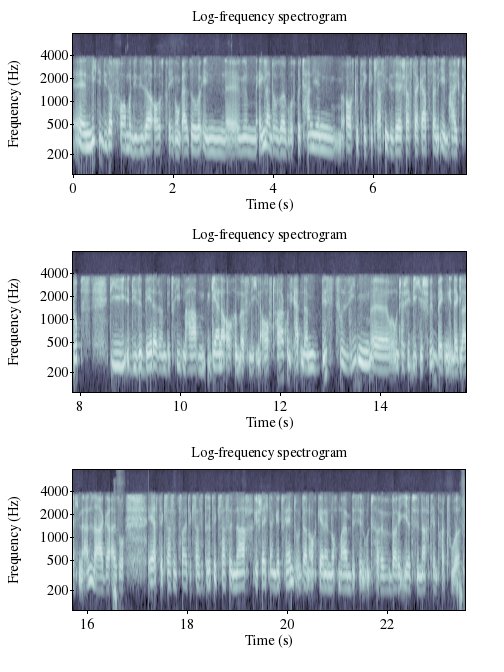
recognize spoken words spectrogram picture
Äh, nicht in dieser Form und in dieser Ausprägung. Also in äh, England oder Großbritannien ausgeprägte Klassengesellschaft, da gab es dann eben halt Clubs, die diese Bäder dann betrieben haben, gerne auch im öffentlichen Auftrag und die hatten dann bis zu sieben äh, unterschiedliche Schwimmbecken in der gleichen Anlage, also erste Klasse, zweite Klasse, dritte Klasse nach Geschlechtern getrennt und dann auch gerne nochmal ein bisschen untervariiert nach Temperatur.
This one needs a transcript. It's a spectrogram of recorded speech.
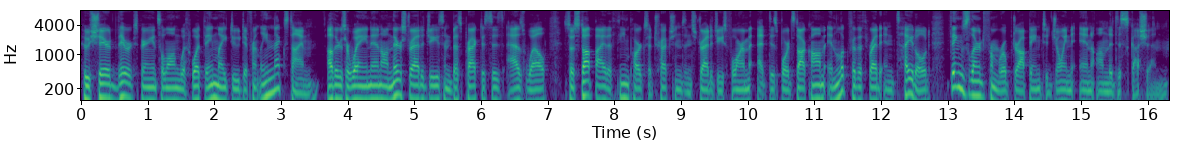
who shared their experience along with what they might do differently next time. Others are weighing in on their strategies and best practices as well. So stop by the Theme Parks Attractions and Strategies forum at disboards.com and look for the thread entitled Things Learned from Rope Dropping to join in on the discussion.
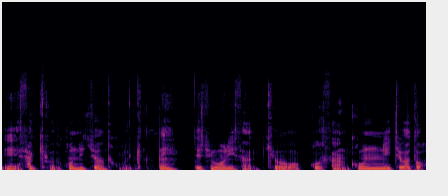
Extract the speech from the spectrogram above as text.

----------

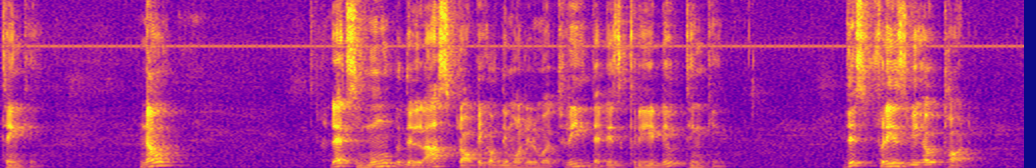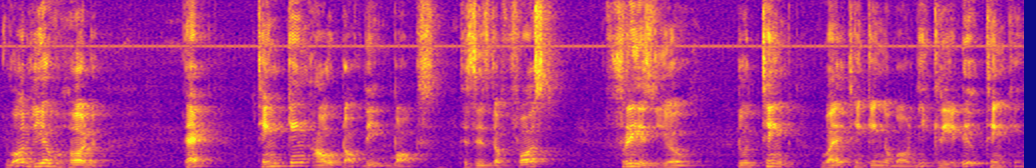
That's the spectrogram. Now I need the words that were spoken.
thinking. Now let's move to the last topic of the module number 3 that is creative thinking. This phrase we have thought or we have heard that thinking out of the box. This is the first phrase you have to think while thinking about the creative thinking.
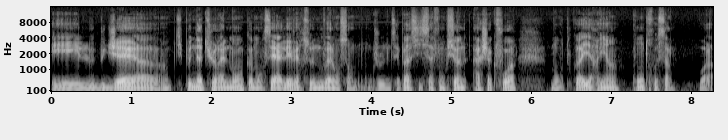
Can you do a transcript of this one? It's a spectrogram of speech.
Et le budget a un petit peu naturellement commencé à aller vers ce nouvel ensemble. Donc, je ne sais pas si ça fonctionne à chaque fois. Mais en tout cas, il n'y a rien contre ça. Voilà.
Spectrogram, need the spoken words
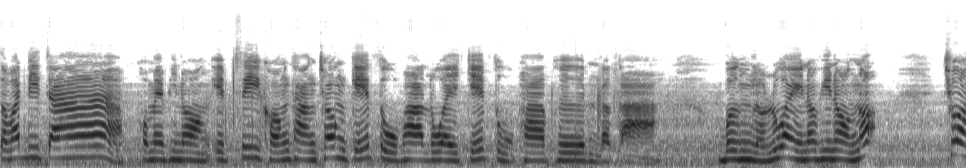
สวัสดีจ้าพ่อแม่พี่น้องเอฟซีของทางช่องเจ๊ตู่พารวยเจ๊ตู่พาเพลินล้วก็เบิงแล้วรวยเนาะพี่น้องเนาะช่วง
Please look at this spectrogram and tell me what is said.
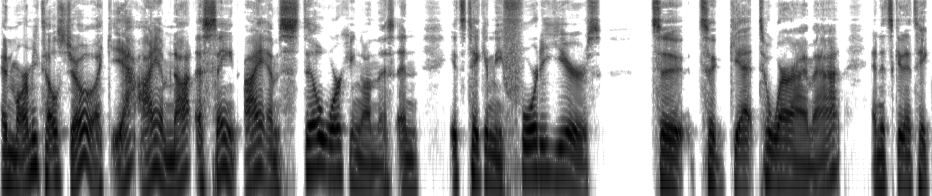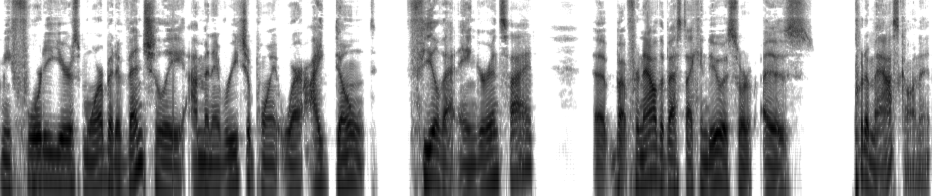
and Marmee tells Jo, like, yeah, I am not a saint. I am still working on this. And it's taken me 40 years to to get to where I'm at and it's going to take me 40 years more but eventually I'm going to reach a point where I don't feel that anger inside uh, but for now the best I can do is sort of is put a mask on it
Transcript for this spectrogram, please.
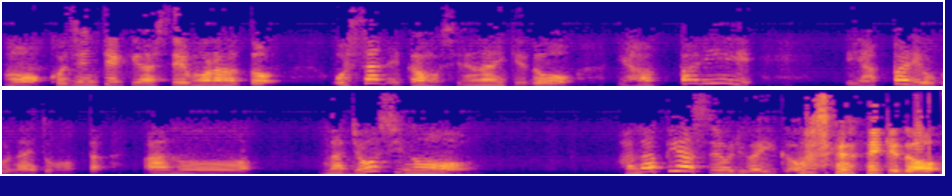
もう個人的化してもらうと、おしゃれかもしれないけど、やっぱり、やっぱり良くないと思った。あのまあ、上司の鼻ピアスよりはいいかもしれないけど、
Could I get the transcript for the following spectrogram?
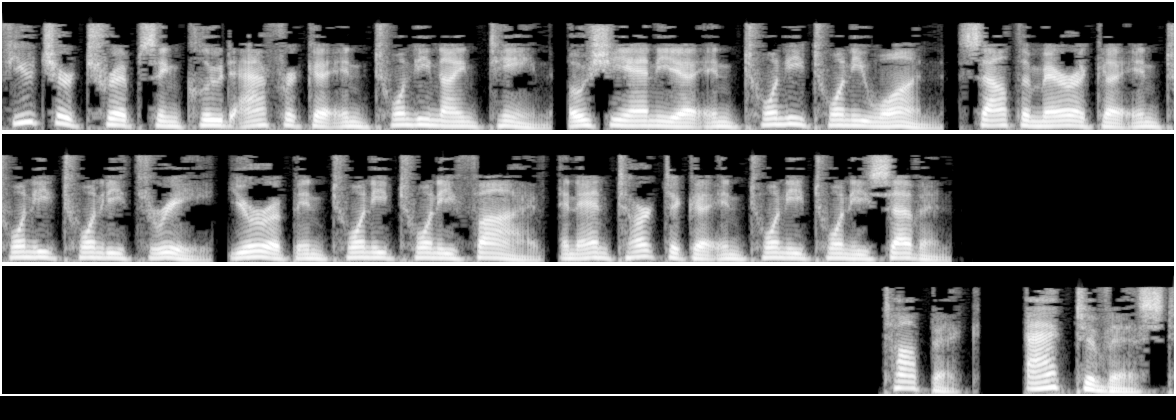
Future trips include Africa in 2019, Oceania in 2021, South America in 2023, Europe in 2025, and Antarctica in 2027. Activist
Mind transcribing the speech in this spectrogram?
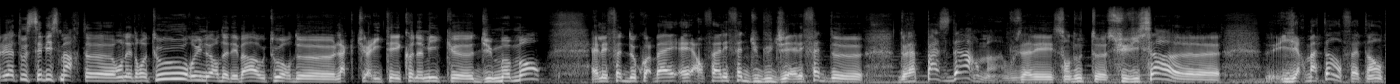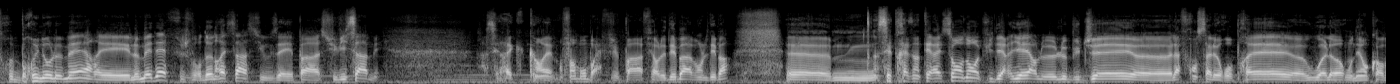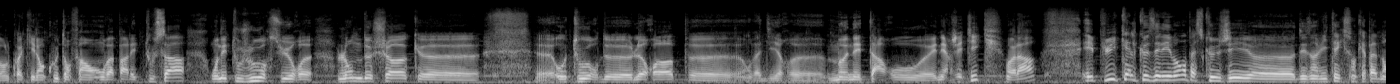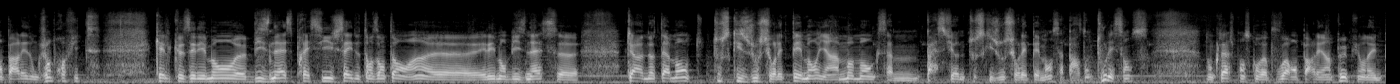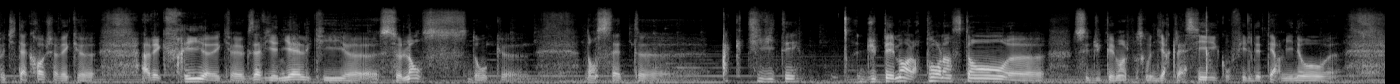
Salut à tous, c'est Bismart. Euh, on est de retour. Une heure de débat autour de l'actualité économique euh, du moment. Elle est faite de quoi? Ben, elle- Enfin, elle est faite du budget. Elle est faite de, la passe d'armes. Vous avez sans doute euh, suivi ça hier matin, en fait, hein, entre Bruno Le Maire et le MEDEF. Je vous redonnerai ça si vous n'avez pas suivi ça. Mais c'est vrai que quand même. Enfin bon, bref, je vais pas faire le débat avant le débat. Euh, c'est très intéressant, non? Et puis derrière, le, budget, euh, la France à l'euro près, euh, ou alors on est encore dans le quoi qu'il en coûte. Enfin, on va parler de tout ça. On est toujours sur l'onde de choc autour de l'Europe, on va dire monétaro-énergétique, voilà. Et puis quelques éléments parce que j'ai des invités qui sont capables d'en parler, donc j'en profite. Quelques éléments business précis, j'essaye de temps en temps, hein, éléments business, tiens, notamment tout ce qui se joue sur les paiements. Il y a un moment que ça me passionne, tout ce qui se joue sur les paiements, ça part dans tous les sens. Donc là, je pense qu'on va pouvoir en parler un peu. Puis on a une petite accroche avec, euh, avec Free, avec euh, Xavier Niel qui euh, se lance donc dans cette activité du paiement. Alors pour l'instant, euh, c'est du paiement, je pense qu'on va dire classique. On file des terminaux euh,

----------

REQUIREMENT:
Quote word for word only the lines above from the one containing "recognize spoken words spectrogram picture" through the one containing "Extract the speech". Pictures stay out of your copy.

OUTPUT OF THE EXERCISE:
recognize spoken words spectrogram picture
Äh, nicht in dieser Form und in dieser Ausprägung. Also in äh, England oder Großbritannien ausgeprägte Klassengesellschaft, da gab es dann eben halt Clubs, die diese Bäder dann betrieben haben, gerne auch im öffentlichen Auftrag und die hatten dann bis zu sieben äh, unterschiedliche Schwimmbecken in der gleichen Anlage, also erste Klasse, zweite Klasse, dritte Klasse nach Geschlechtern getrennt und dann auch gerne nochmal ein bisschen untervariiert nach Temperatur.
This one needs a transcript. It's a spectrogram of recorded speech.
who shared their experience along with what they might do differently next time. Others are weighing in on their strategies and best practices as well. So stop by the Theme Parks Attractions and Strategies forum at disboards.com and look for the thread entitled Things Learned from Rope Dropping to join in on the discussion.
Extract the speech from the spectrogram above as text.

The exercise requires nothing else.